Another sign of Ravage being not too smart (or at least the lack of precision and intelligence on the script written by Stan Lee) is how unrealistically easy it was for the teenager to convince him that his father was killed WITHOUT PRESENTING ANY COMPELLING EVIDENCE of the incident at all! The teenager only had words…no video, no photos, nothing as evidence!

For a mature man, Ravage was pretty foolish. He never asked the teenager to present any evidence to prove his claims. Instead, he went ahead going to Henton at Alchemax even bringing the young guy with him.

More on Ravage, it was clear that he was doomed as a comic book character even though Stan Lee was involved in creating him. Considering the fact that there were many Hollywood action movies released throughout the 1980s often having a macho guy armed with guns (or capable of doing hard action) as the hero, Ravage ended up looking generic.

 

It is no surprise that even though Marvel Comics revived somewhat the 2099 universe with new comic books over the past few years, Ravage was not revived. There was simply nothing special with the character nor was his part of the 2099 universe deemed important.

Ravage2099

Ultimately, Ravage 2099 #1 is a comic book worth getting way below its cover price. In my view, it is worth fifty cents at best. Ravage is truly a failed hero of Stan Lee’s.

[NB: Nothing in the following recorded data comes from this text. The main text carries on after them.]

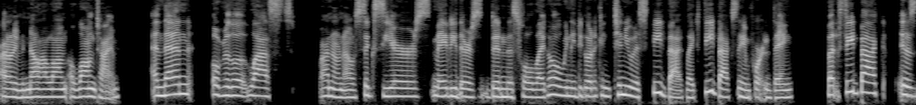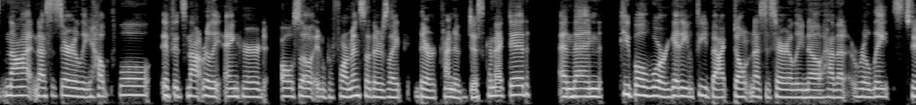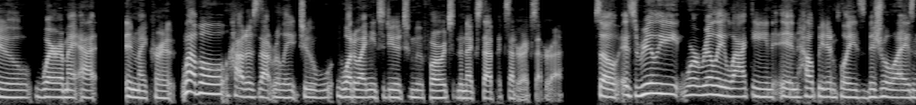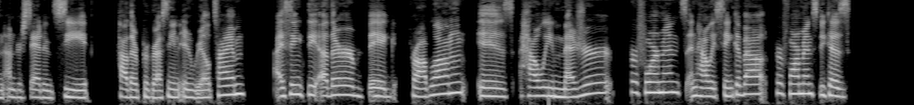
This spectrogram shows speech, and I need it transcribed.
I don't even know how long, a long time. And then over the last, I don't know, six years, maybe mm-hmm. there's been this whole like, oh, we need to go to continuous feedback. Like feedback's the important thing. But feedback is not necessarily helpful if it's not really anchored also in performance. So there's like, they're kind of disconnected. And mm-hmm. then people who are getting feedback don't necessarily know how that relates to where am I at in my current level? How does that relate to what do I need to do to move forward to the next step, et cetera, et cetera. So it's really, we're really lacking in helping employees visualize and understand and see how they're progressing in real time I think the other big problem is how we measure performance and how we think about performance because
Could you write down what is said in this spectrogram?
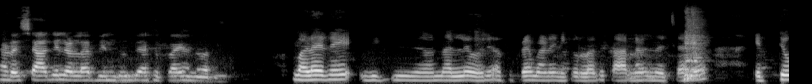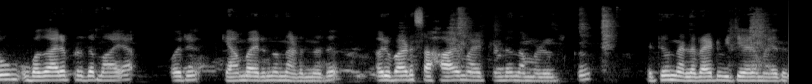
അവിടെ ശാഖയിലുള്ള ബിന്ദുവിന്റെ അഭിപ്രായം എന്ന് പറഞ്ഞു. വളരെ നല്ല ഒരു അഭിപ്രായമാണ് എനിക്കുള്ളത്. കാരണം എന്ന് വെച്ചാൽ ഏറ്റവും ഉപകാരപ്രദമായ ഒരു ക്യാമ്പായിരുന്നു നടന്നത്. ഒരുപാട് സഹായമായിട്ടുണ്ട് നമ്മൾക്ക്. ഏറ്റവും നല്ലതായിട്ട് വിജയകരമായത്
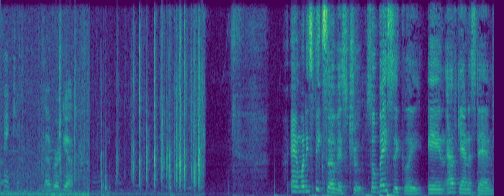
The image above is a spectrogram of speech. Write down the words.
Thank you. Never again. And what he speaks of is true. So basically, in Afghanistan,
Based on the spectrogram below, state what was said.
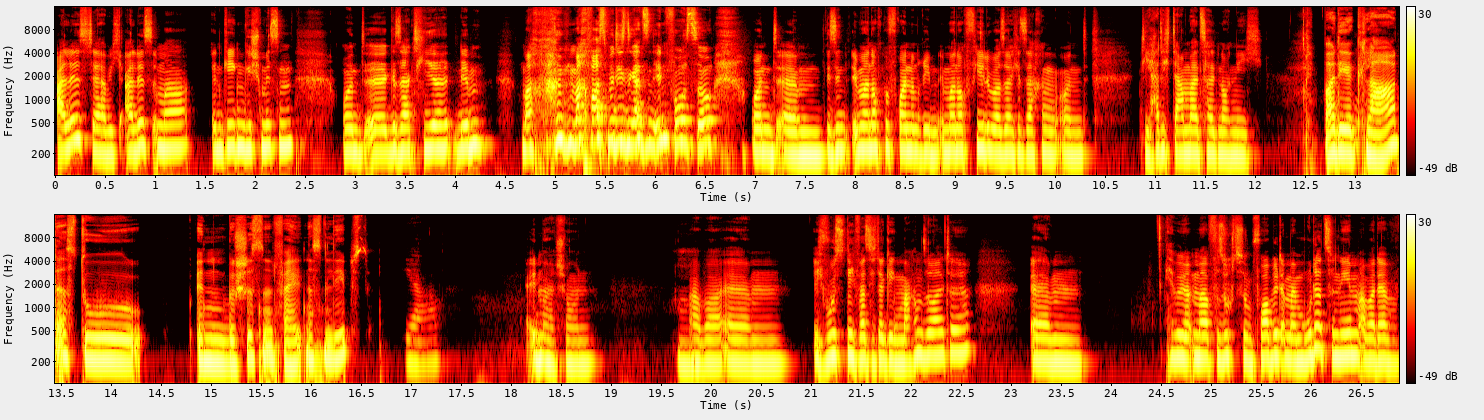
alles, der habe ich alles immer entgegengeschmissen und äh, gesagt, hier, nimm, mach, mach was mit diesen ganzen Infos so. Und ähm, wir sind immer noch befreundet und reden immer noch viel über solche Sachen und die hatte ich damals halt noch nicht. War dir klar, dass du in beschissenen Verhältnissen lebst? Ja, immer schon. Hm. Aber ähm, ich wusste nicht, was ich dagegen machen sollte. Ähm, ich habe immer versucht, zum Vorbild an meinen Bruder zu nehmen, aber der,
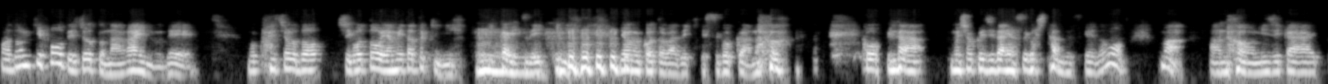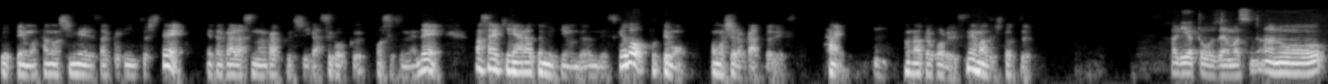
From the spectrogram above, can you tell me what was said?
まあ、ドンキホーテちょっと長いので、僕はちょうど仕事を辞めた時に、1ヶ月で一気に読むことができて、すごくあの 高級な無職時代を過ごしたんですけれども、まあ、あの、短くても楽しめる作品として、えっと、ガラスの学士がすごくおすすめで、まあ、最近改めて読んでるんですけど、とっても面白かったです。はい。そんなところですね、まず一つ。ありがとうございます。あの、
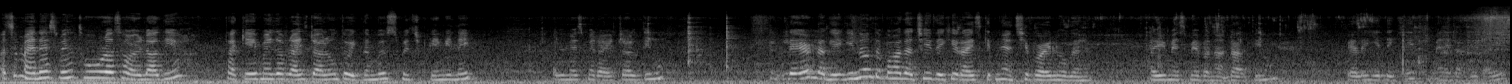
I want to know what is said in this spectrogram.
अच्छा मैंने इसमें थोड़ा सा ऑयल डाल दिया ताकि मैं जब राइस डालूँ तो एकदम भी उसमें चिपकेंगे नहीं। अभी मैं इसमें राइस डालती हूँ। लेयर लगेगी ना तो बहुत अच्छी, देखिए राइस कितने अच्छे बॉयल हो गए हैं। अभी मैं इसमें बना डालती हूँ। पहले ये देखिए, मैंने डाली राइस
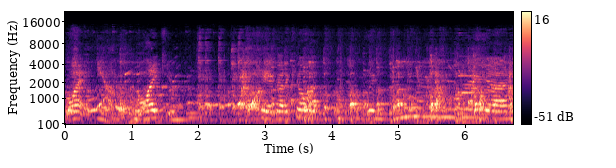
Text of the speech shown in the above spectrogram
Go away. I don't like you. Okay, I gotta kill the. the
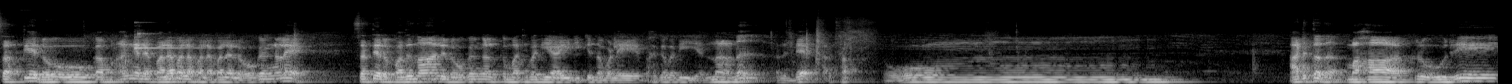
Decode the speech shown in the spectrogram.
സത്യലോകം അങ്ങനെ പല പല പല പല ലോകങ്ങളെ സത്യ പതിനാല് ലോകങ്ങൾക്കും അധിപതിയായിരിക്കുന്നവളെ ഭഗവതി എന്നാണ് അതിന്റെ അർത്ഥം. ഓം. അടുത്തത് മഹാക്രൂരേ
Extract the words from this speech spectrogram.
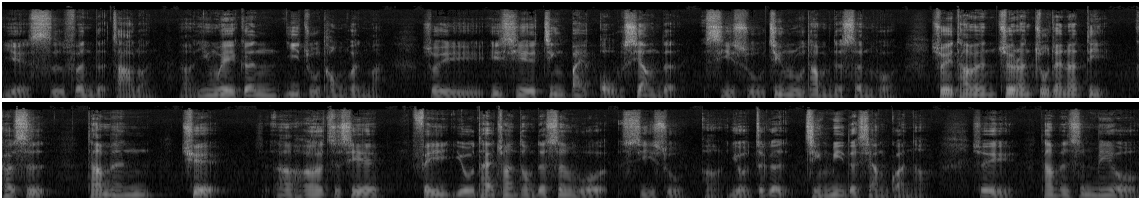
也十分的杂乱啊，因为跟异族通婚嘛，所以一些敬拜偶像的习俗进入他们的生活，所以他们虽然住在那地，可是他们却呃和这些。非犹太传统的生活习俗啊，有这个紧密的相关哈，所以他们是没有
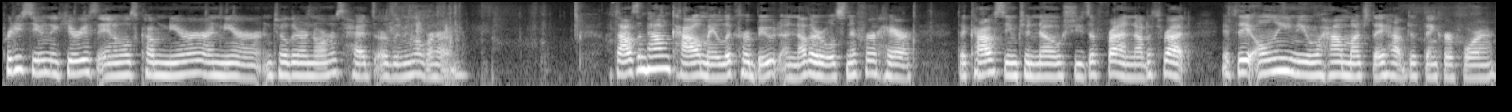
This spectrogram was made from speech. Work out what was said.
Pretty soon, the curious animals come nearer and nearer until their enormous heads are looming over her. A thousand pound cow may lick her boot, another will sniff her hair. The cows seem to know she's a friend, not a threat. If they only knew how much they have to thank her for.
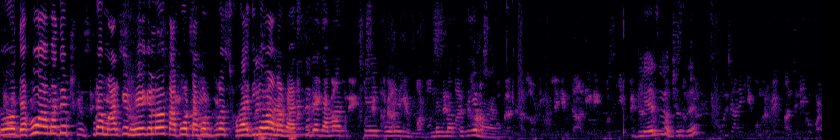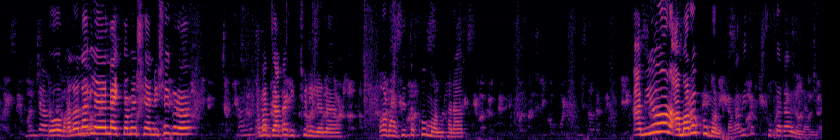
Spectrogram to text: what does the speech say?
তো দেখো আমাদের পুরা মার্কেট হয়ে গেল কাপড় টাপড় পুরো ছড়াই দিল আমার ভাস্তিটা জামা সেই পরে লেজ মারতেছে এ মা। তো ভালো লাগলে লাইক কমেন্ট শেয়ার নিশ্চয়ই করো। আমার যাটা কিচ্ছু নিল না। আমার ভাসির তো খুব মন খারাপ। আমিও আমারও খুব মন খারাপ। আমি তো সুতাটাও নিলাম না।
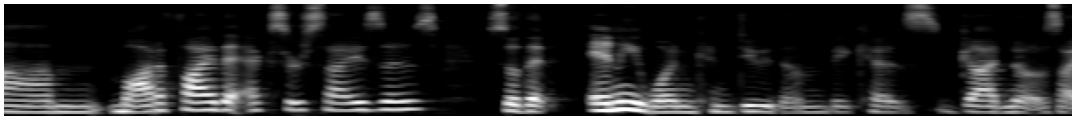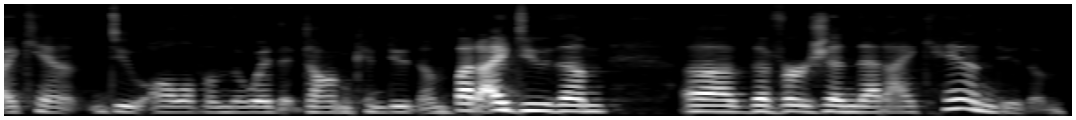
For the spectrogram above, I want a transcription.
um, modify the exercises so that anyone can do them because God knows I can't do all of them the way that Dom can do them, but I do them uh, the version that I can do them.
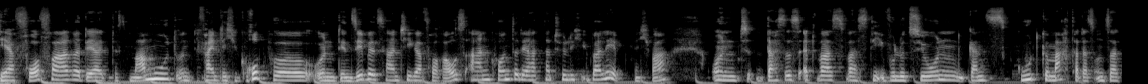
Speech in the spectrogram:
der Vorfahre, der das Mammut und die feindliche Gruppe und den Säbelzahntiger vorausahnen konnte, der hat natürlich überlebt, nicht wahr? Und das ist etwas, was die Evolution ganz gut gemacht hat, dass unser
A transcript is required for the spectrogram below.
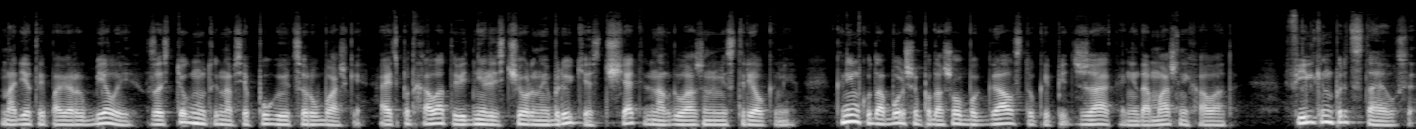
надетый поверх белой, застегнутый на все пуговицы рубашки, а из-под халата виднелись черные брюки с тщательно отглаженными стрелками. К ним куда больше подошел бы галстук и пиджак, а не домашний халат. Филькин представился.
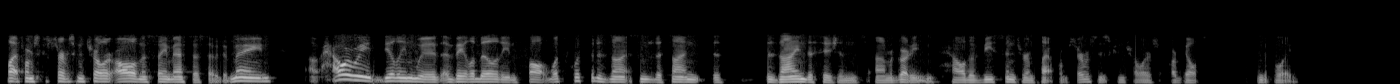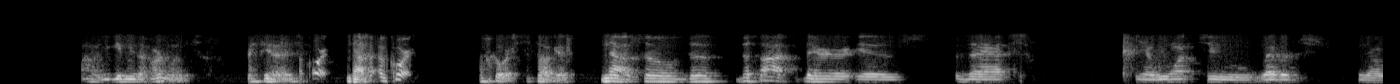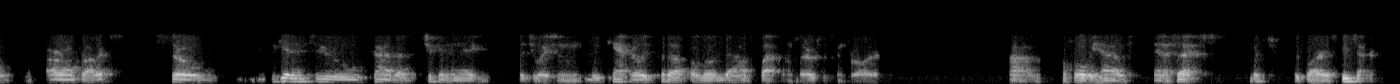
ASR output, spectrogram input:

Thank you for reading. If you find this article engaging, please click the like button below and also please consider sharing this article to others. Also my fantasy book The World of Havenor is still available in paperback and e-book format. If you are looking for a copywriter to create content for your special project or business, check out my services and my portfolio. Feel free to contact me as well. Also please feel free to visit my Facebook page Author Carlo Carrasco and follow me at HavenorFantasy@twitter.com